presented these conflicting models, the objective of the authors
is to move beyond the dual representations of today’s young
women as dictated by the dichotomy which these models have created.
For this, they look for new kinds of feminism. They found that while
some girls seem to reject feminism and the feminist theories of
the first and second waves of feminism (the first wave of feminists
were women involved in women’s rights activism; the second
wave was represented by a strong anti-men reaction, in which women
objectified men and acted like men), many young women felt personally
concerned by feminism. The authors identify three types of young
feminism. The first one is power feminism, which focuses on increased
power and equality for women and is integrated into mainstream society.
It is made up of a number of organizations with a focus on political
and public issues and inequities rather than private concerns, such
as sexuality or body image. The second type of new feminism is referred
to as DIY, do it yourself, or Grrrl Power. It reclaims the word
“girl” and argues for a girl-centered feminism. Finally,
the third type of feminism is made up of young women who actively
embrace the term “third wave.” These third-wave feminists
identify themselves as the next wave of feminists. They are highly
pragmatic, building and expanding on previous efforts and movements
for contemporary times. They also understand the complexity of some
situations facing feminists in the light of certain issues of diversity,
existing contradictions and multi-level realities. In short, they
realistically see young women as powerful and at the same time not
yet fully equal.
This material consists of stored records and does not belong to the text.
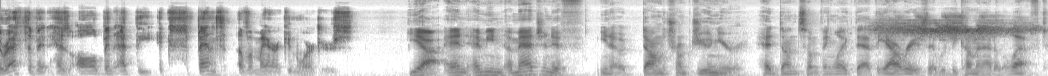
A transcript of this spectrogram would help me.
The rest of it has all been at the expense of American workers. Yeah, and I mean, imagine if you know Donald Trump Jr. had done something like that, the outrage that would be coming out of the left.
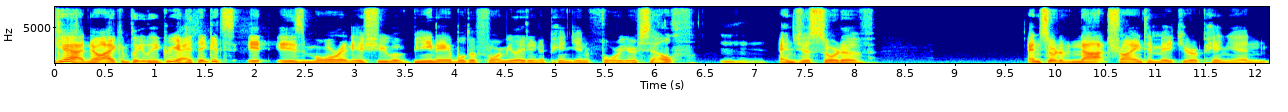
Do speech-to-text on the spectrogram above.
Yeah, no, I completely agree. I think it's it is more an issue of being able to formulate an opinion for yourself mm-hmm. and just sort of and sort of not trying to make your opinion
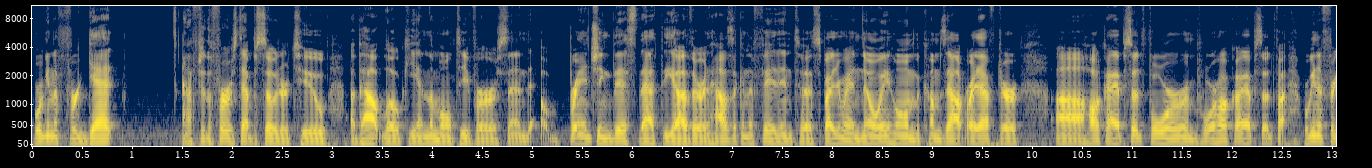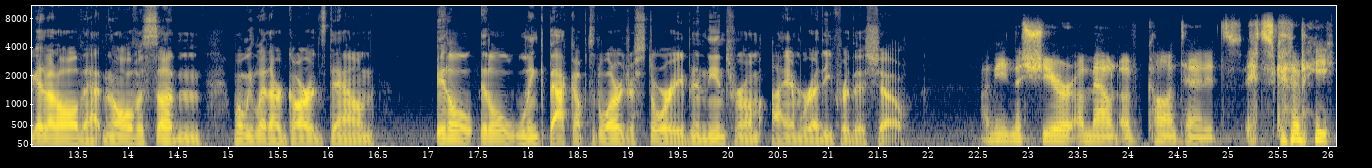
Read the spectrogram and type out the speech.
We're gonna forget after the first episode or two about Loki and the multiverse and branching this, that, the other, and how's it going to fit into Spider-Man: No Way Home that comes out right after uh, Hawkeye episode four and before Hawkeye episode five. We're going to forget about all that, and then all of a sudden, when we let our guards down, it'll it'll link back up to the larger story. But in the interim, I am ready for this show. I mean, the sheer amount of content, it's it's going to be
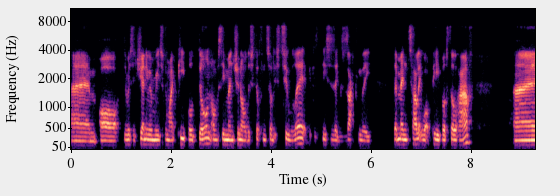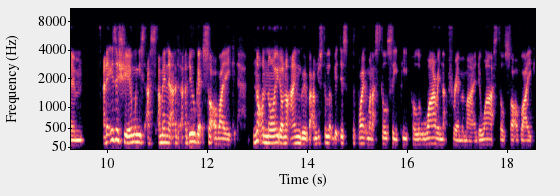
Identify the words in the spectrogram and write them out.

The activism of these young feminists is not always
visible as they are often engaged in “micropolitics”
in their everyday lives but today’s young women admit to being
engaged in both specific issues that affect them in their own communities
and often in wider concerns that reach across the world, thanks
to the new forms of communications.